The birth of the school sponsorship program

The first young student sponsored through this program was a 12-year-old girl the team found selling goods on the street. There are many children selling things on the streets in Zambia, and at first the team did not consider it to be a form of human trafficking. But in this case, they saw that it was not a safe area for a child to be unaccompanied without a guardian, so they talked with her to learn more. They discovered that her family, under the burden of poverty, sent her out to earn money for them.

With the girl’s permission, they accompanied her on her walk home, about two miles away from where they found her. The mother and two older children were at home, and the mother tried to tell the team that the older children worked as well, and that she didn’t realize how far the little girl had walked by herself to work for them. The team eventually saw that she was hiding the truth—the entire family depended on the income from the youngest child, not understanding the potential danger it put her in. The team realized it was a form of child trafficking.

“We actually intervened in a way that we said, ‘Look, this cannot go on. You’re putting this child in danger, so we’ll try and find a good place for her,’” said Deirdre Magai, the project manager for the team.

They asked Love Justice to sponsor the girl in her community school, and so the program pilot began.

A classroom in an african school

Magai said that although education is supposed to be free in Zambia, the schools often get away with charging fees. The government has done nothing to stop them, and some families cannot afford to put their kids in school because of this expense.

In response to this problem, the team located two community schools in the area where they work that have minimal fees (about $2 per child) and began sponsoring the children they intercepted so they could attend school. 

Today, the pilot has over 50 intercepted children enrolled in school, with another 100 waiting for sponsorship. 


Child trafficking in Zambia

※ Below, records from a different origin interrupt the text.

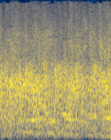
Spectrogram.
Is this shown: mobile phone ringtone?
no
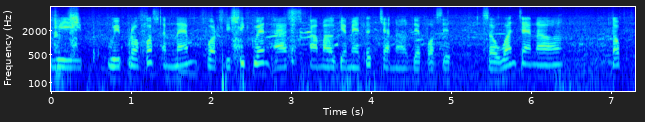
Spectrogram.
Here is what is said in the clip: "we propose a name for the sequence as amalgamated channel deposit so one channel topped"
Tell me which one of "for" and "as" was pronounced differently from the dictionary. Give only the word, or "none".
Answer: as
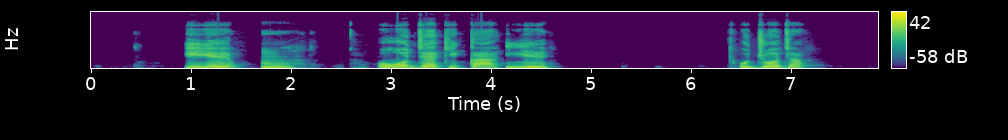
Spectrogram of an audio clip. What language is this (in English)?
Yoruba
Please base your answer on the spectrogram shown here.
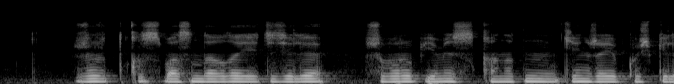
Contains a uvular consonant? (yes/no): yes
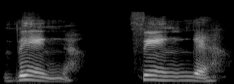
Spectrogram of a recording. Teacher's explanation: Our last nasal in English is ng, which is voiced, velar, and nasal, such as in thing, thing.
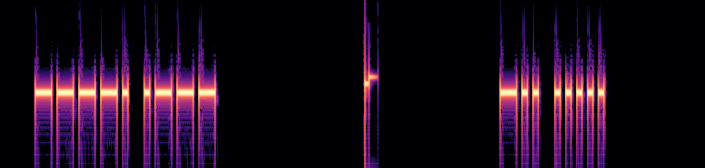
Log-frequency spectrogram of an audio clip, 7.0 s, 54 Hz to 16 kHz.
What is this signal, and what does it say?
Morse code, heard as a keyed tone, about 22 wpm, 700 Hz. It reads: 9 J D 5
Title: Single-Letter Single-Number 22wpm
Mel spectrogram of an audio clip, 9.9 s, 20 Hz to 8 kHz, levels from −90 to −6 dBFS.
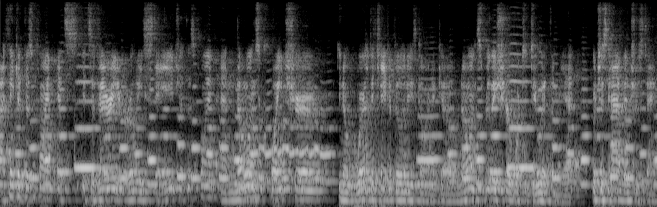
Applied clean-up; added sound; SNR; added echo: none; Brass instrument; 1 dB; reverberation time 0.8 s.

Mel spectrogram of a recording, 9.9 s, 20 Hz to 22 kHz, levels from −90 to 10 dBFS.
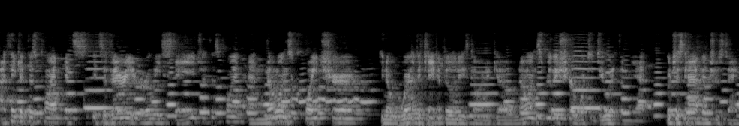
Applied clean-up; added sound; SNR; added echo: classical method WPE with log-MMSE.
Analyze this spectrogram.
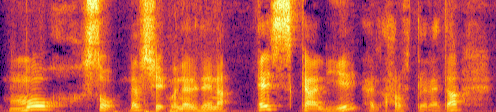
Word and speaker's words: morceau: لدينا هنا بالنسبة لهذه الأحرف الثلاثة فإنهما ينطقان معا أو morceau.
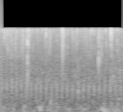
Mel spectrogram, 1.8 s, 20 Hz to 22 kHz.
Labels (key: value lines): label: biophony, rattle
recorder: SoundTrap 500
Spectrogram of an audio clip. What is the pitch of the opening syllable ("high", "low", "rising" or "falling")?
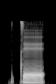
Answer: low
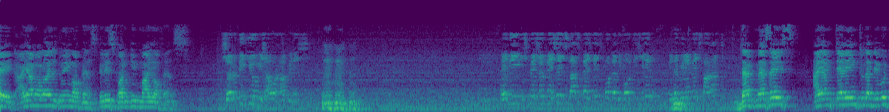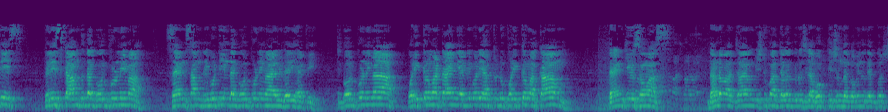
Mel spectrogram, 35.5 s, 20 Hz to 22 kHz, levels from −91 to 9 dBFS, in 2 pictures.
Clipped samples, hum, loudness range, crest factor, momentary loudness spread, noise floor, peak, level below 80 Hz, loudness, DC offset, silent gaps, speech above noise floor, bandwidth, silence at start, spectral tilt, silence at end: under 0.1%; none; 9 LU; 20 dB; 20 LU; -54 dBFS; -10 dBFS; -62 dBFS; -29 LUFS; under 0.1%; none; 26 dB; 10 kHz; 0 s; -5.5 dB/octave; 0 s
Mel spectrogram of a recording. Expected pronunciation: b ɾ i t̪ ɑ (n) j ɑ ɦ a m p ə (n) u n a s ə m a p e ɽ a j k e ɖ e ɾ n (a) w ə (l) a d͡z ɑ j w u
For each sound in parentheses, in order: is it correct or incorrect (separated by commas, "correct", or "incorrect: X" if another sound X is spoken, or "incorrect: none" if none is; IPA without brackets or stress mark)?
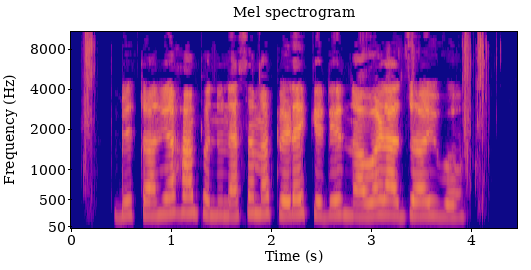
correct, correct, incorrect: ɑ, incorrect: ɽ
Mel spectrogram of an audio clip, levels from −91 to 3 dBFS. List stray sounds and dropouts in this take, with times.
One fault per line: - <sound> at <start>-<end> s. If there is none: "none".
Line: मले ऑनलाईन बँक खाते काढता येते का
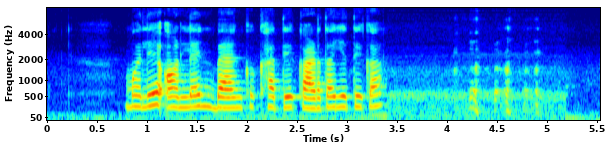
- laugh at 4.0-5.0 s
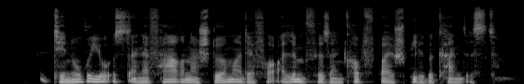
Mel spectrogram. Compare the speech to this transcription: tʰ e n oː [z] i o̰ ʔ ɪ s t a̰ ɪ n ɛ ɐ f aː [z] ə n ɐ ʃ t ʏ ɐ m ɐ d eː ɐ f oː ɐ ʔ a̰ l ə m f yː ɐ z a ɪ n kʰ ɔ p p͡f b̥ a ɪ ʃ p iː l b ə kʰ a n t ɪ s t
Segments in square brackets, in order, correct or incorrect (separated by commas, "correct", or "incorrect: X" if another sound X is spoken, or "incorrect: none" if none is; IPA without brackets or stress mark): incorrect: ʁ, incorrect: ʁ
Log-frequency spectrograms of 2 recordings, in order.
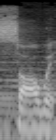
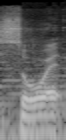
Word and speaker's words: Sahwit: I've been pronouncing it as Sahwit. It's actually Sahwit, which, when you think about it, he's the witness.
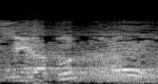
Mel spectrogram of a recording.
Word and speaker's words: সিরাতুন্নবী: শব্দের অর্থ জীবন বৃত্তান্ত এই এই দুইটা শব্দের সাথে যদি আনবি শব্দটা যোগ হয় তখন উচ্চারণ হবে মিলাদুন্নবী সিরাতুন্নবী তখন অর্থ দাঁড়াবে মিলাদুন্নবী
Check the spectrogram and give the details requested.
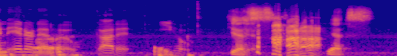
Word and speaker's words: Hijo: You ignore the H, you pronounce the I like an E, and the J like an H.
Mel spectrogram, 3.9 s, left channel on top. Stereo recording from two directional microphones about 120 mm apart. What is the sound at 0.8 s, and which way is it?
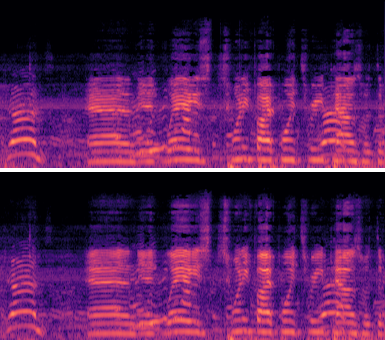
Speech, 20° right (ahead or behind).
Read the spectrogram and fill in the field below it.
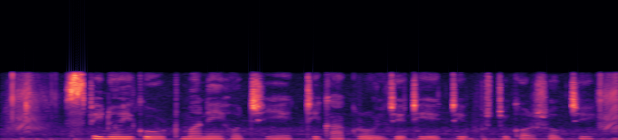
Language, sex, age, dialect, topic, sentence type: Bengali, female, 25-30, Northern/Varendri, agriculture, statement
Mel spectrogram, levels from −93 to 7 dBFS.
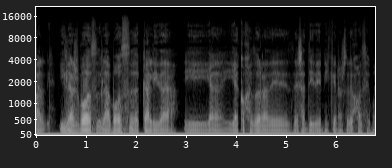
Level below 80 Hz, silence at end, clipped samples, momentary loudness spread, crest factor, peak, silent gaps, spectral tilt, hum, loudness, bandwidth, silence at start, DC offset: -52 dBFS; 0 s; under 0.1%; 12 LU; 22 dB; -18 dBFS; none; -6.5 dB/octave; none; -40 LUFS; 16 kHz; 0 s; 1%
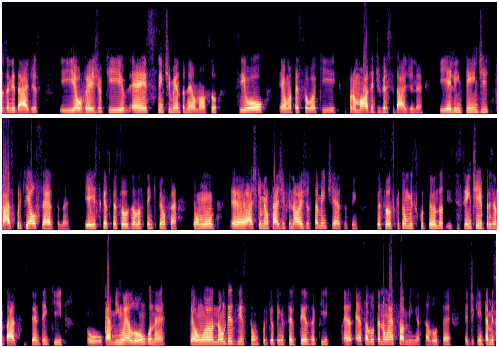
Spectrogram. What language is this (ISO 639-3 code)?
por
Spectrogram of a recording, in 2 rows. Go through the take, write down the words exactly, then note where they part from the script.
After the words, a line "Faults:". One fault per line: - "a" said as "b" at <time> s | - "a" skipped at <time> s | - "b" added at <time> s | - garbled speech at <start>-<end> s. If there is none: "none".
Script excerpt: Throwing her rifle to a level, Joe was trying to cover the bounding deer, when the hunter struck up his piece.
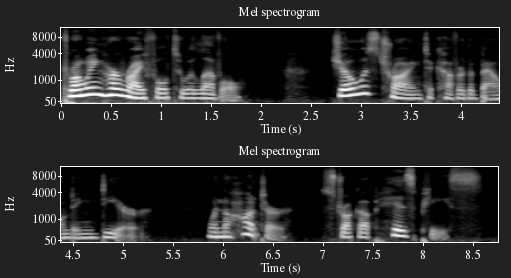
Throwing her rifle to a level, Joe was trying to cover the bounding deer, when the hunter struck up his piece.
Faults:
none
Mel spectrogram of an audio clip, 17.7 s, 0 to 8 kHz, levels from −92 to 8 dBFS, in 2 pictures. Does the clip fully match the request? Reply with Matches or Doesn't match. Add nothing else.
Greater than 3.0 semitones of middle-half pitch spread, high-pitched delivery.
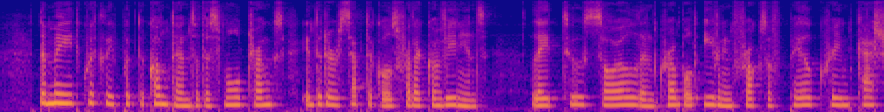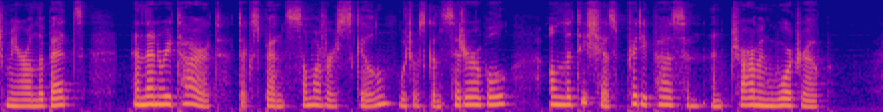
Doesn't match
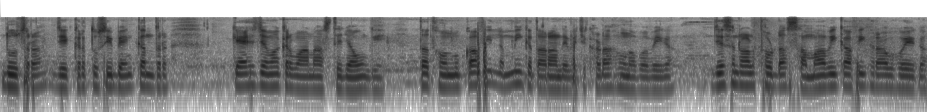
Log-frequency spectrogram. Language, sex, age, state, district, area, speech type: Punjabi, male, 18-30, Punjab, Bathinda, urban, spontaneous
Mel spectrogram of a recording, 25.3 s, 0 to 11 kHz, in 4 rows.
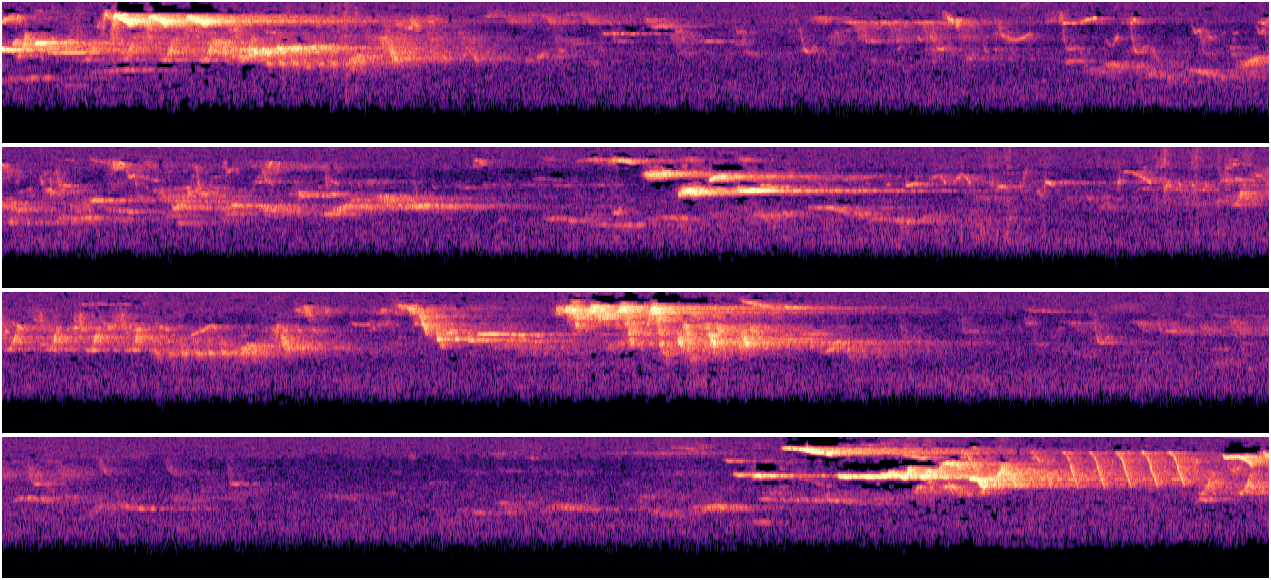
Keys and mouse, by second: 0.1-1.1 drag, 2.0 drag, 2.3 click, 2.8 click, 3.4 click, 3.9 click, 6.0 click, 6.6 middle click, 8.4-18.4 drag, 19.2 click, 20.2 middle click, 21.0 click, 22.0 click, 22.8 click, 23.2 click, 24.6 click, 25.1 click.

Child labor such as this is still common in Zambia, although the government has made significant progress in eliminating it. Data from 2021 showed that over 400,000 children between the ages of 5 and 14 were involved in child labor, primarily in agriculture.

Along with children selling goods on the streets, the team has also found many young girls coming in from rural areas to work as domestic helpers in the city, recruited by relatives assuring them they will be able to attend school while they work. When they arrive, they find the job is not as promised—their employer offers no education, and without means to go back home, they are forced to stay and work.

Additionally, although the practice of child marriage is illegal in Zambia, there are some 1.7 million child brides in the country, 400,000 of whom were married before the age of 15. 

small bus loading people in africa

Dreams for the future

Magai shared some of her dreams for Love Justice’s future in Zambia. She hopes to find other partners that can help empower the families of the students—helping them start a small business, find work, etc.—so that the children will not return to the streets when the program ends. Magai also dreams of having a shelter available for intercepted individuals whose homes are not safe to return to, as well as a learning center to teach them useful skills or further their education.


Will you join us in praying for this team? We pray for: 

  • Justice in the government to uphold the laws against child marriage and child labor and to not turn a blind eye where corruption takes place.
  • Partnerships to empower the families of intercepted children.
  • Funding to continue expanding the team, programs, and services that we can offer to those affected by human trafficking. 


Sign up for our prayer updates to stay in the loop about urgent prayer needs in our work around the globe!

Subscribe to Monthly Prayer Requests


*All data and statistics current at the date and time of publishing. Names changed and some specific locations excluded for privacy and security purposes. Images are representative and do not picture actual victims.  

Submit a Comment

Get latest articles directly in your inbox, stay up to date